== Task instructions ==
Would you return the data below exactly as it stands, with every picture left out?
----- Given information
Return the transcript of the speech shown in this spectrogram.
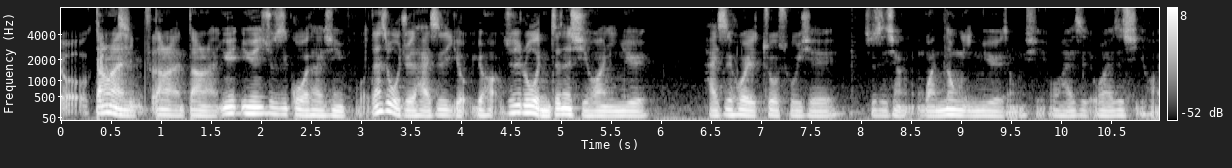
有。当然，当然，当然，因为因为就是过得太幸福了。但是我觉得还是有有好，就是如果你真的喜欢音乐，还是会做出一些就是像玩弄音乐的东西。我还是我还是喜欢，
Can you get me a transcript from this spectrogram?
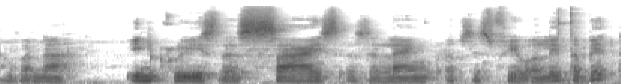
I'm gonna increase the size the length of this field a little bit.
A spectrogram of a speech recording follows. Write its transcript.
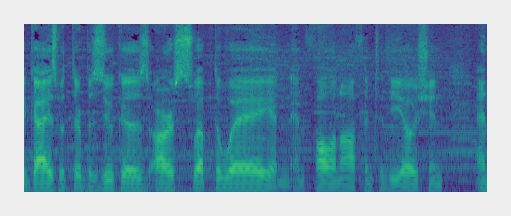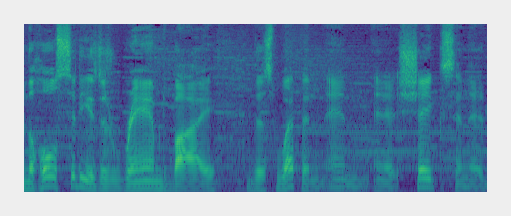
the guys with their bazookas are swept away and, and fallen off into the ocean. And the whole city is just rammed by this weapon and, and it shakes and it,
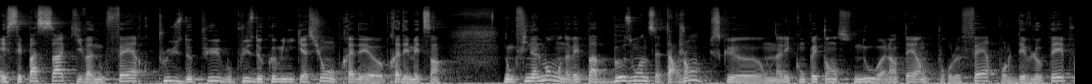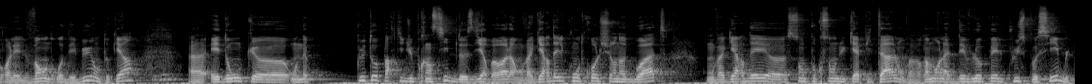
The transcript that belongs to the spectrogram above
Et c'est pas ça qui va nous faire plus de pub ou plus de communication auprès des, auprès des médecins. Donc finalement, on n'avait pas besoin de cet argent, puisque on a les compétences, nous, à l'interne, pour le faire, pour le développer, pour aller le vendre au début, en tout cas. Euh, et donc, euh, on a plutôt parti du principe de se dire, bah voilà, on va garder le contrôle sur notre boîte, on va garder euh, 100% du capital, on va vraiment la développer le plus possible.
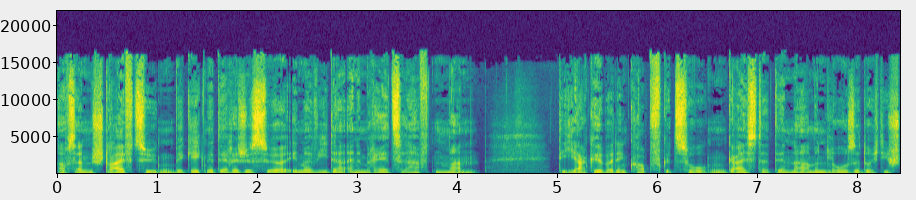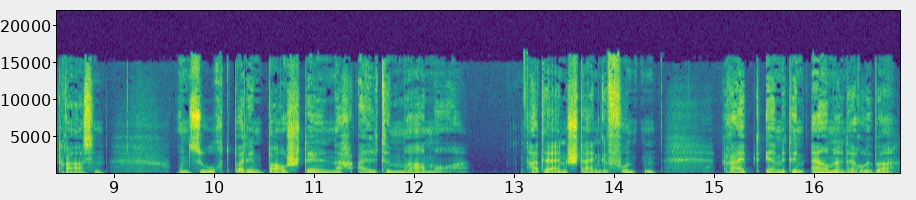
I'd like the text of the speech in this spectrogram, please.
Auf seinen Streifzügen begegnet der Regisseur immer wieder einem rätselhaften Mann. Die Jacke über den Kopf gezogen, geistert der Namenlose durch die Straßen und sucht bei den Baustellen nach altem Marmor. Hat er einen Stein gefunden, reibt er mit dem Ärmel darüber,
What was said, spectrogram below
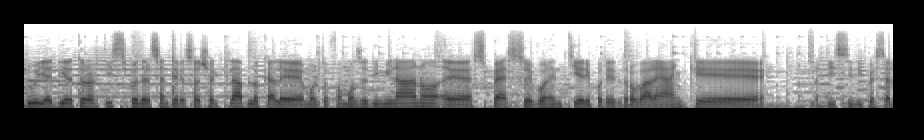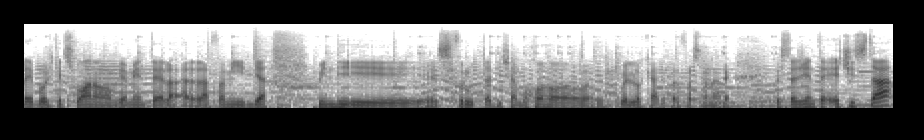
lui è direttore artistico del Santere Social Club, locale molto famoso di Milano. E spesso e volentieri potete trovare anche artisti di questa label che suonano ovviamente la, la famiglia quindi sfrutta diciamo quel locale per far suonare questa gente. E ci sta.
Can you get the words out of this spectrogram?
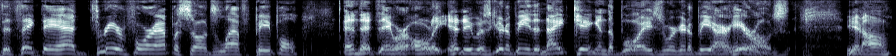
to think they had three or four episodes left, people, and that they were only and it was going to be the Night King and the boys were going to be our heroes. You know.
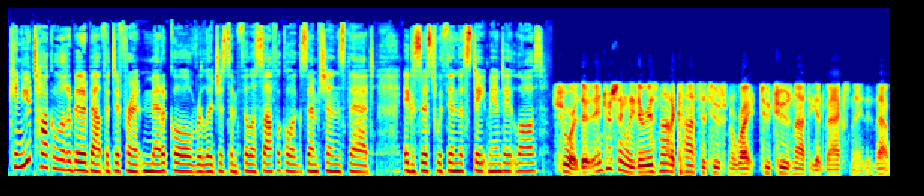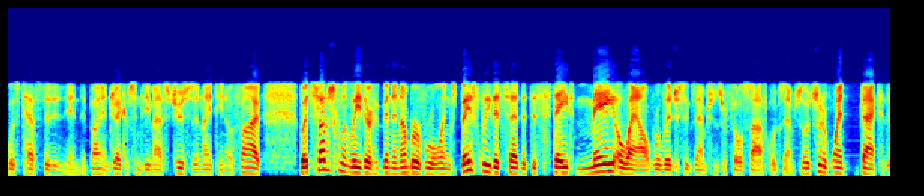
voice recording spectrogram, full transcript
Can you talk a little bit about the different medical, religious, and philosophical exemptions that exist within the state mandate laws? Sure. interestingly, there is not a constitutional right to choose not to get vaccinated. That was tested in, in, by in Jacobson v. Massachusetts in 1905. But subsequently, there have been a number of rulings, basically that said that the state may allow religious exemptions or philosophical exemptions. So it sort of went back to the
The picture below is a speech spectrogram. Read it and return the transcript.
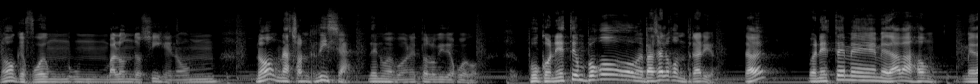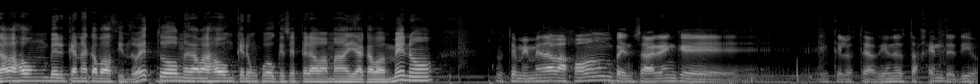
¿no? Que fue un, un balón de oxígeno, un- ¿no? Una sonrisa de nuevo en estos videojuegos. Pues con este un poco me pasa lo contrario, ¿sabes? Pues en este me, me da bajón. Me da bajón ver que han acabado haciendo esto, me da bajón que era un juego que se esperaba más y en menos. Hostia, a mí me da bajón pensar en que, en que lo esté haciendo esta gente, tío.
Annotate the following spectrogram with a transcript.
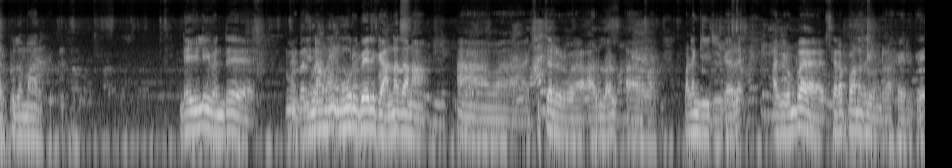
அற்புதமாக இருக்குது டெய்லி வந்து தினமும் நூறு பேருக்கு அன்னதானம் சித்தர் அருளால் அஹ், வழங்கிட்டு இருக்காரு அது ரொம்ப சிறப்பானது ஒன்றாக இருக்குது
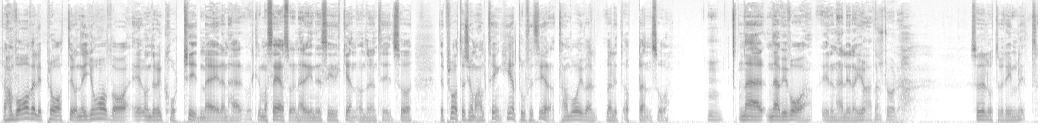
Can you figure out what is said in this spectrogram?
För han var väldigt pratig och när jag var under en kort tid med i den här, kan man säga så, den här inre cirkeln under en tid så det pratades ju om allting helt ofiltrerat. Han var ju väl, väldigt öppen så. Mm. när, när vi var i den här lilla Ja, jag gruppen. förstår det. Så det låter väl rimligt.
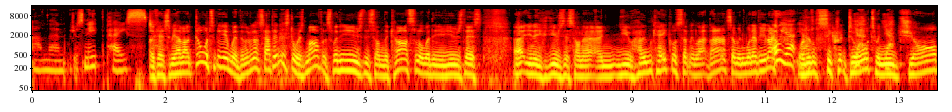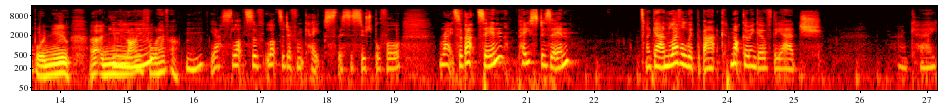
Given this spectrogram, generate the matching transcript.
and then we just need the paste. Okay, so we have our door to begin with, and I've got to say, I think this door is marvellous. Whether you use this on the castle or whether you use this, uh, you know, you could use this on a, a new home cake or something like that. I mean, whatever you like. Oh, yeah, Or a little secret door Yeah, to a new yeah. job or a new uh, a new life or whatever. Mhm, Yes, lots of lots of different cakes. This is suitable for. Right, so that's in. Paste is in. Again, level with the back, not going over the edge. Okay.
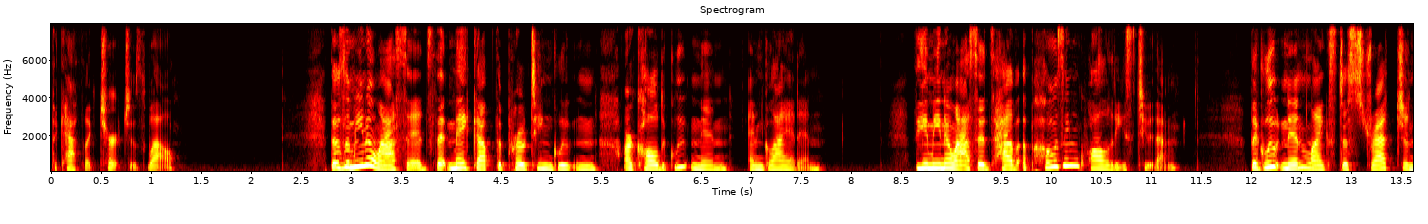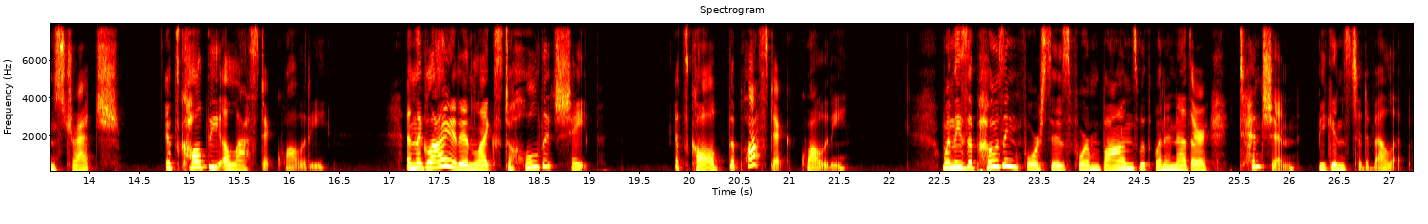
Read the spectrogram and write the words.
the Catholic Church as well. Those amino acids that make up the protein gluten are called glutenin and gliadin. The amino acids have opposing qualities to them, the glutenin likes to stretch and stretch. It's called the elastic quality. and the gliadin likes to hold its shape. It's called the plastic quality. When these opposing forces form bonds with one another, tension begins to develop.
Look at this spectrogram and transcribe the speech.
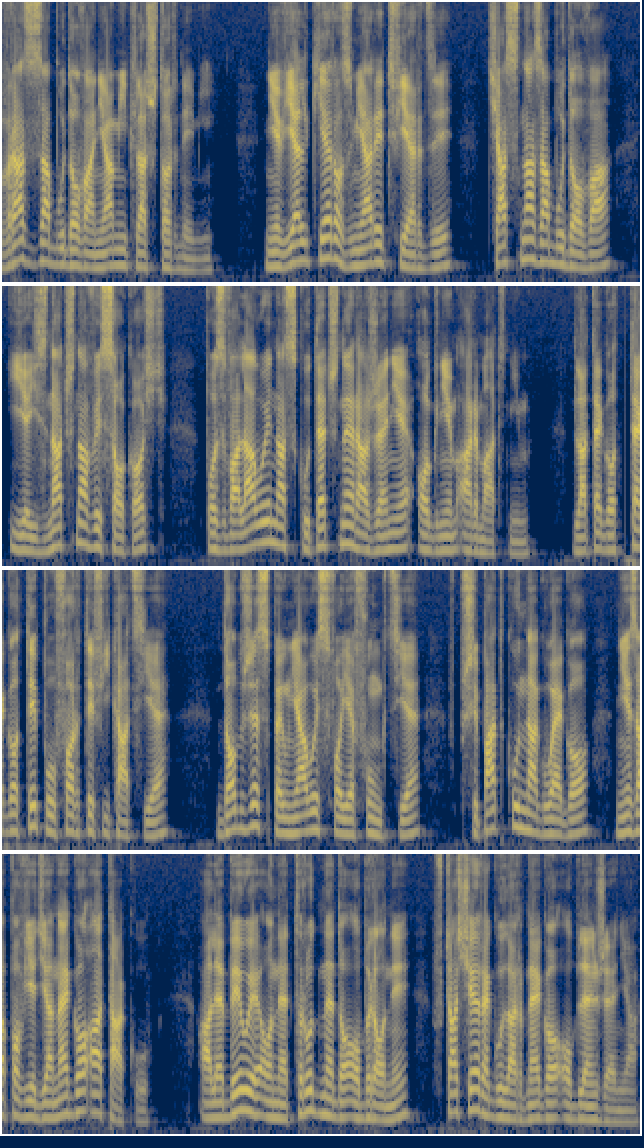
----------
== Task solution ==
Return the transcript of the speech shown in this spectrogram.
有。当然，当然，当然，因为因为就是过得太幸福了。但是我觉得还是有有好，就是如果你真的喜欢音乐，还是会做出一些就是像玩弄音乐的东西。我还是我还是喜欢，
Can you get me a transcript from this spectrogram?
I'm gonna increase the size the length of this field a little bit.
A spectrogram of a speech recording follows. Write its transcript.
the guys with their bazookas are swept away and, and fallen off into the ocean. And the whole city is just rammed by this weapon and, and it shakes and it,
The transcript that belongs to the spectrogram above
Et c'est pas ça qui va nous faire plus de pub ou plus de communication auprès des, auprès des médecins. Donc finalement, on n'avait pas besoin de cet argent, puisque on a les compétences, nous, à l'interne, pour le faire, pour le développer, pour aller le vendre au début, en tout cas. Euh, et donc, euh, on a plutôt parti du principe de se dire, bah voilà, on va garder le contrôle sur notre boîte, on va garder euh, 100% du capital, on va vraiment la développer le plus possible.
I'd like the text of the speech in this spectrogram, please.
Auf seinen Streifzügen begegnet der Regisseur immer wieder einem rätselhaften Mann. Die Jacke über den Kopf gezogen, geistert der Namenlose durch die Straßen und sucht bei den Baustellen nach altem Marmor. Hat er einen Stein gefunden, reibt er mit dem Ärmel darüber,
What was said, spectrogram below
lui è direttore artistico del Santere Social Club, locale molto famoso di Milano. E spesso e volentieri potete trovare anche artisti di questa label che suonano ovviamente la, la famiglia quindi sfrutta diciamo quel locale per far suonare questa gente. E ci sta.
Can you get the words out of this spectrogram?
to think they had three or four episodes left, people, and that they were only and it was going to be the Night King and the boys were going to be our heroes. You know.
voice recording spectrogram, full transcript
Can you talk a little bit about the different medical, religious, and philosophical exemptions that exist within the state mandate laws? Sure. interestingly, there is not a constitutional right to choose not to get vaccinated. That was tested in, in, by in Jacobson v. Massachusetts in 1905. But subsequently, there have been a number of rulings, basically that said that the state may allow religious exemptions or philosophical exemptions. So it sort of went back to the
The picture below is a speech spectrogram. Read it and return the transcript.
¿no? Que fue un, un balón de oxígeno, un- ¿no? Una sonrisa de nuevo en estos videojuegos. Pues con este un poco me pasa lo contrario, ¿sabes? Pues en este me, me da bajón. Me da bajón ver que han acabado haciendo esto, me da bajón que era un juego que se esperaba más y en menos. Hostia, a mí me da bajón pensar en que, en que lo esté haciendo esta gente, tío.
Annotate the following spectrogram with a transcript.
அற்புதமாக இருக்குது டெய்லி வந்து தினமும் நூறு பேருக்கு அன்னதானம் சித்தர் அருளால் அஹ், வழங்கிட்டு இருக்காரு அது ரொம்ப சிறப்பானது ஒன்றாக இருக்குது
Can you figure out what is said in this spectrogram?
För han var väldigt pratig och när jag var under en kort tid med i den här, kan man säga så, den här inre cirkeln under en tid så det pratades ju om allting helt ofiltrerat. Han var ju väl, väldigt öppen så. Mm. när, när vi var i den här lilla Ja, jag gruppen. förstår det. Så det låter väl rimligt.
Given this spectrogram, generate the matching transcript.
and then we just need the paste. Okay, so we have our door to begin with, and I've got to say, I think this door is marvellous. Whether you use this on the castle or whether you use this, uh, you know, you could use this on a, a new home cake or something like that. I mean, whatever you like. Oh, yeah, Or a little secret door Yeah, to a new yeah. job or a new uh, a new life or whatever. Mhm, Yes, lots of lots of different cakes. This is suitable for. Right, so that's in. Paste is in. Again, level with the back, not going over the edge. Okay.
Read the spectrogram and write the words.
the Catholic Church as well. Those amino acids that make up the protein gluten are called glutenin and gliadin. The amino acids have opposing qualities to them, the glutenin likes to stretch and stretch. It's called the elastic quality. and the gliadin likes to hold its shape. It's called the plastic quality. When these opposing forces form bonds with one another, tension begins to develop.
Look at this spectrogram and transcribe the speech.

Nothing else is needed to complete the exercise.